“In that spirit, I told the security team to allow them in. They came in and there was a lot of noise, I don’t know why.
“I heard very clearly ‘Hapuskan ISA, Lepas- kan Hindraf’ (Repeal the ISA, Release the Hindraf detainees).”
He added that he did not know if another group of 70 people who arrived later had wished anyone, as he had left for prayers by then.
It seems that some of them met with the Prime Minister, including the six-year-old daughter of P. Waythamoorthy, who presented Pak Lah with a teddy bear and a Hari Raya card containing a message for the release of Hindraf leaders detained under the Internal Security Act (ISA).

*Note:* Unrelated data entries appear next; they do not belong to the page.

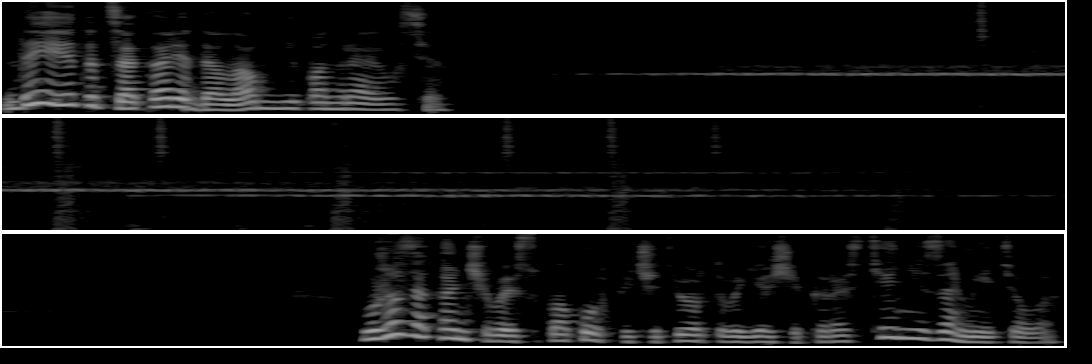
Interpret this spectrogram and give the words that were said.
Да и этот Сакаря Далам мне понравился. Уже заканчивая с упаковкой четвертого ящика растений, заметила,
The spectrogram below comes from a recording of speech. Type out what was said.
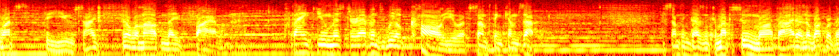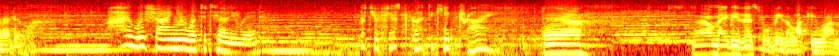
What's the use? I fill them out and they file them. Thank you, Mr. Evans. We'll call you if something comes up. If something doesn't come up soon, Martha, I don't know what we're going to do. I wish I knew what to tell you, Ed. But you've just got to keep trying. Yeah. Well, maybe this will be the lucky one.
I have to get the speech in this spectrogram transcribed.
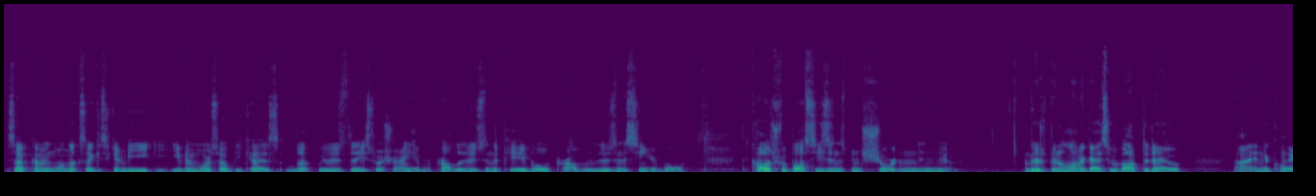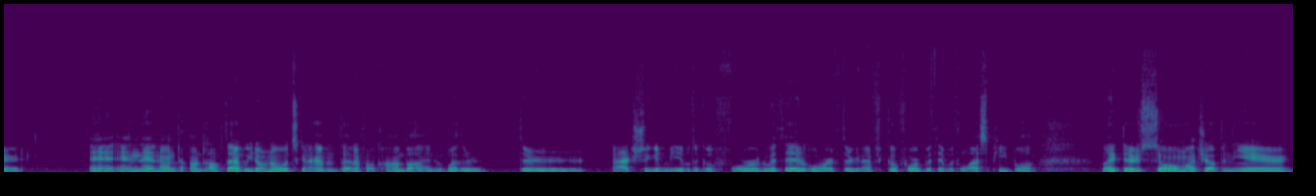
This upcoming one looks like it's going to be even more so because look, we lose the East West Shrine game. We're probably losing the PA Bowl. We're probably losing the Senior Bowl. The college football season's been shortened, and yeah. there's been a lot of guys who've opted out uh, and declared. and, and then on on top of that, we don't know what's going to happen with the NFL Combine, whether they're actually going to be able to go forward with it, or if they're going to have to go forward with it with less people. Like, there's so much up in the air.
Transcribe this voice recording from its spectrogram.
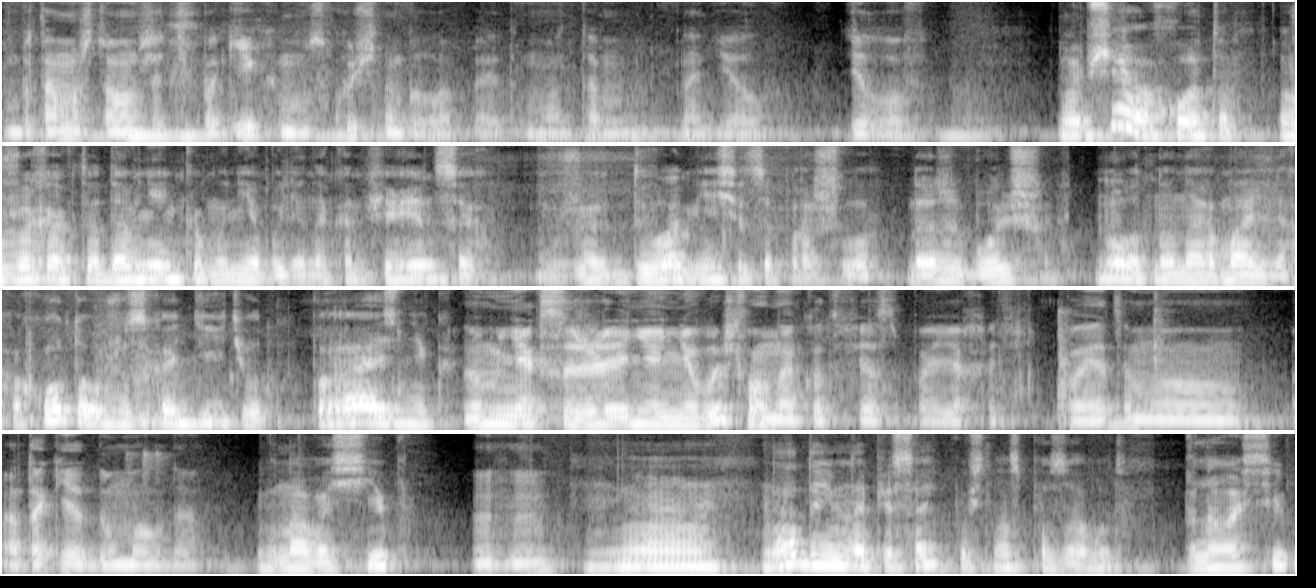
Ну, Потому что он же типа гик, ему скучно было, поэтому он там наделал делов. Вообще охота. Уже как-то давненько мы не были на конференциях. Уже два месяца прошло, даже больше. Ну вот на нормальных. Охота уже сходить, вот праздник. Но у меня, к сожалению, не вышло на Кодфест поехать. Поэтому... А так я думал, да. В Новосиб. Мгм. Ну, надо им написать, пусть нас позовут. В Новосиб?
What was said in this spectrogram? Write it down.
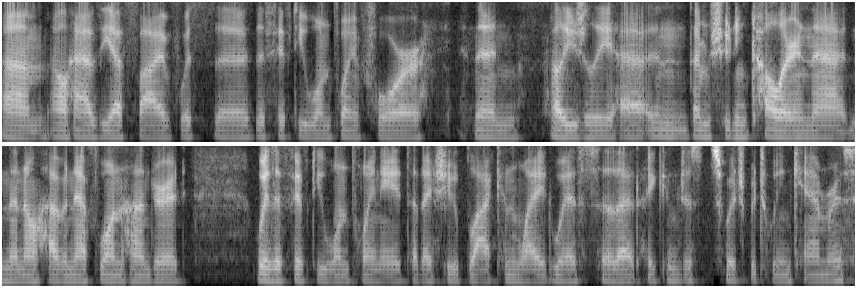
um, I'll have the f5 with the the 51.4, and then I'll usually have, and I'm shooting color in that, and then I'll have an f100 with a 51.8 that I shoot black and white with, so that I can just switch between cameras.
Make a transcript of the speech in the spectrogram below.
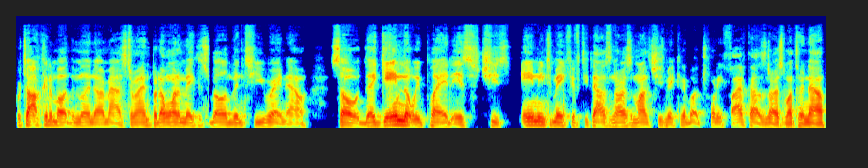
we're talking about the million dollar mastermind, but I want to make this relevant to you right now. So the game that we played is she's aiming to make fifty thousand dollars a month. She's making about twenty five thousand dollars a month right now.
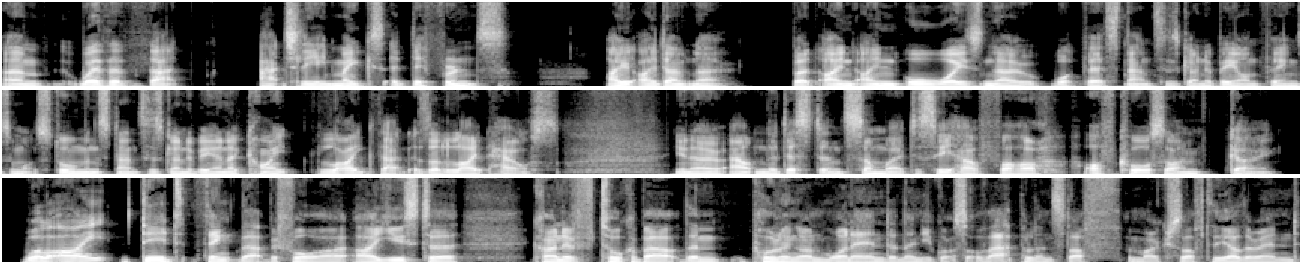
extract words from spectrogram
Um, whether that actually makes a difference, I, I don't know. But I, I always know what their stance is going to be on things and what Stallman's stance is going to be. And I quite like that as a lighthouse, you know, out in the distance somewhere to see how far off course I'm going. Well, I did think that before. I, used to kind of talk about them pulling on one end and then you've got sort of Apple and stuff and Microsoft the other end.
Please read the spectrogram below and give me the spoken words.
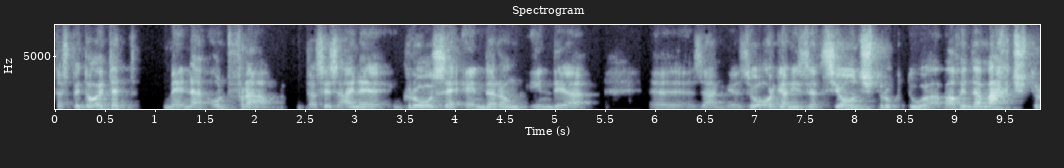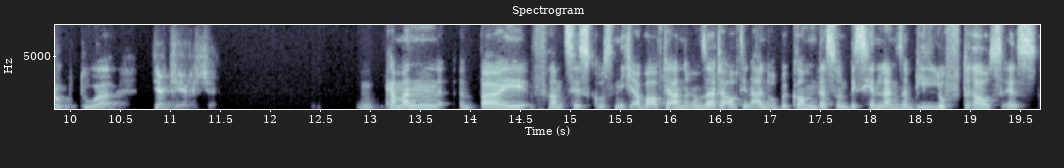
Das bedeutet Männer und Frauen. Das ist eine große Änderung in der, äh, sagen wir so, Organisationsstruktur, aber auch in der Machtstruktur der Kirche. Kann man bei Franziskus nicht aber auf der anderen Seite auch den Eindruck bekommen, dass so ein bisschen langsam die Luft raus ist?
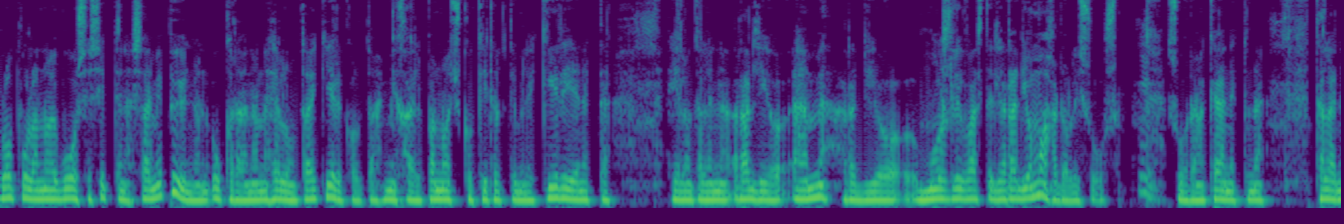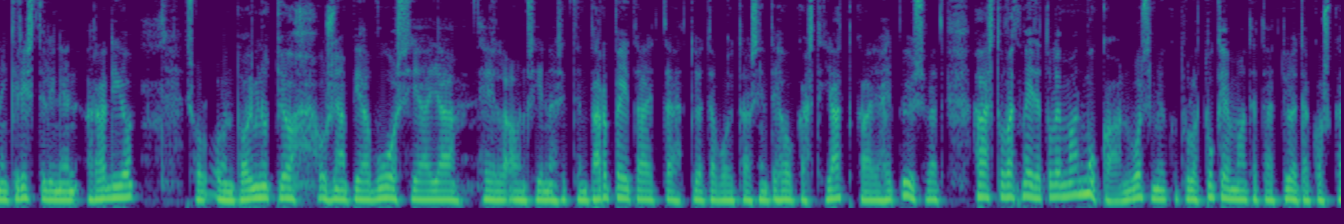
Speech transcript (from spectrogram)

No on can accuse the Hindraf supporters of gatecrashing the event, as this was an open house after all, and everyone was invited.
No one can say that they do not have a legitimate demand in seeking the release of the detainees, as apart from terrorists, there is no reasonable justification why anyone else should be held under the ISA.
But, my, what a way to treat the hosts of an event held in the spirit of goodwill, neighbourliness and festivity.
There were several Opposition politicians in the house, and they too harbour some negative opinions of the Barisan Nasional Government, including the use of the ISA, but they displayed the impeccable behaviour that one normally expects of people who visit open houses, regardless of whether such open houses are hosted by the Prime Minister or your next door neighbour.
I support the right of Malaysians to assemble and protest against matters they are unhappy with on the streets of Putrajaya or Kuala Lumpur if need be, but the Prime Minister’s open house simply was not the proper forum for the Hindraf supporters to air their grievances.
So, how was your Hari Raya, really? I bet you too have interesting stories to tell.